Absolutely superb. This reminds me of Sid Horan’s work. Classic. Not forgetting the Gurkha on the left too!
Absolutely stunning in painting, ground work composition etc. wish I had such skills.
Presumably the wounded piper is George Findlater winning his VC.
It must be! There’s a detailed description of Findlater (and discussion over what tunes he played) in George MacDonald Fraser’s anthology “The Complete McAuslan” and a cracking read it all is; you may well, of course, be aware.
Thanks for the heads-up on the anthology, I read “The General Danced at Dawn” and “McAuslan in the Rough” when they first appeared (and remember “The Dirtiest Soldier in the World” on TV) but was unaware of “The Sheikh and the Dustbin”; I must read that. The description of “14687347 Private McAuslan, J., the British Army’s answer to Gollum” makes me wish I had the sculpting skills to make Andy Serkis’ CGI avatar in the (dress) uniform of a Highland regiment. My Dad’s RAMC unit was assigned to the 227th (Highland) Infantry Brigade, which included 2nd Bn, the Gordon Highlanders (but before MacDonald Fraser’s day) which presumably why he had a Gordon’s cap badge among his souvenirs.
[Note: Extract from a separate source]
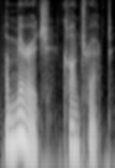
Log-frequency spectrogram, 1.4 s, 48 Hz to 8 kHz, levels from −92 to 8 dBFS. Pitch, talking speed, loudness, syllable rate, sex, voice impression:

I must admit the McAuslan stories are brilliant; here they’re combined under one cover - for around a tenner; ignore the confusing illustration on the front, I have no idea why it was used; however you get the lot here, and very good they are too. MacDonald Fraser is a fantastic story teller and here his memoires are humorous, informative and poignant.
I found myself particularly moved when he was narrating his pride in his Platoon at the end of a route march; he clearly liked his soldiers, a facet which sadly, in my experience, not all British officers invest in.
As you probably know, he was commissioned at the end of WW2 (into the Gordons) after his service in the Burma campaign, (in the Border Regiment) which he recounts in the peerless “Quartered Safe Out Here”; also highly recommended.